My sacrum has recently started “flipping” into an awkward rotation causing the entire pelvic bowl to sort of twist (if that makes any sense?!) and thusly creating some major imbalances, muscle spasms, etc etc… Its as if you held me by the hips (illiacus) and tipped one side down (anterior side rotates inferior, posterior rotates superior) while tilting the opposite side up (anterior side rotates superior, posterior goes inferior). I have been a comprehensively trained Pilates instructor, professional dancer & teacher trainer for many many years so I have tapped into all of my experience and resources, yet still having the recurring problem. Have been working with a massage therapist 1x week to get through the fascia and loosen the sacrum to get movement/bloodflow back into pelvis, but still… I am desperately seeking corrective exercises to help me stabilize this wonky pelvis!!!
I am coming to this from a completely different perspective. I do this on a nearly daily basis, badly 6-8 times a year (like right now.) I would think about your other joints. Do you have hypermobility in any others?
It took me until I was 47 to diagnose myself (and it has since been verified and a sort of “ah haaaa!” moment for my practitioners) that I have Ehlers – Danlos Syndrome, often better known as hypermobility syndrome, benign hypermobility syndrome, EDS, HMS, or BHMS.

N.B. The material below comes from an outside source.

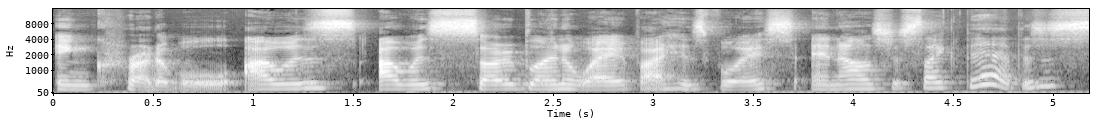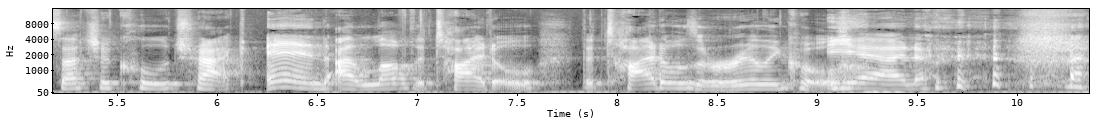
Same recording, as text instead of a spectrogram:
incredible. I was I was so blown away by his voice and I was just like, there, this is such a cool track. And I love the title. The titles are really cool. Yeah, I know.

Since it is very rare, few practitioners look for it nor understand it. I have actually been educating my Osteopath and PT about it with an article I wrote and they now use with their patients.
The complication is that if you have this, the collagen was not developed correctly and so normal strengthening exercises may have little benefit and may actually exacerbate the problem. For me, there is only management with my DO and PT. My sacrum often ends up at 90 degree angles to my funky, unstable pelvis.
For more information, this might help: http://mbwalz.hubpages.com/hub/What-is-Elhers-Danlos-Syndrome
If you do not show signs of other forms of Ehlers – Danlos Syndrome, then ask your practitioner to perform the Beighton Test/score on you. Try it at home too.
I’m sorry this was not the answer to your question, as I also seek some stroke of genius to keep my sacrum stable, but I wanted to let you know of a little known condition that can cause this.
Interesting question. As both a physiotherapist and someone who has injured his SI twice, I would love to share my input here.
I treat heaps of patients’ with SI pain whether it be a ilium rotation on the sacrum or a sacrum issue on the ilium. There are 12 different dysfunctions that can occur.
If you are a dancer, I agree with some previous responses. Also haven treated many dancers of all types over the past 12 years, sacrum issues/Sacroiliac joint issues are a problem.
From the research though, there is minimal movement that the ilium undertakes on the sacrum.
With your stating that your sacrum started “flipping,” I have never heard that before.Can you elaborate? If you are experiencing muscle spasms, you are spot on, there is not only muscle imbalances present, but also a ilium on sacrum dysfunction or a sacrum on ilium dysfunction.
Then other muscles commonly the hip flexors, ITB, paraspinals and piriformis will shorten to protect.
I would stop with the massage and you need to see a musculoskeletal physio who has extensive experience to fix this. One time usually whereby the physio uses a technique called “muscle energy” is extremely effective which uses the opposing non-affected side to counter rotate the dysfunction(this is with a ilum on sacrum problem). With a sacrum on ilium problem, sacral mobilizations, soft tissue and specific manual therapy techniques are warranted if it is hypomobile. Your condition sounds like it is hypermobile(has too much mobility), and sacral belts can be very effective for pain relief, then isolative lumbopelvic stabilization training and core training(static) to dynamic is what has worked for all of my patients.
Stop with the massage, try these techniques and email me at [email protected] for more help if you are unable to obtain qualified help and relief.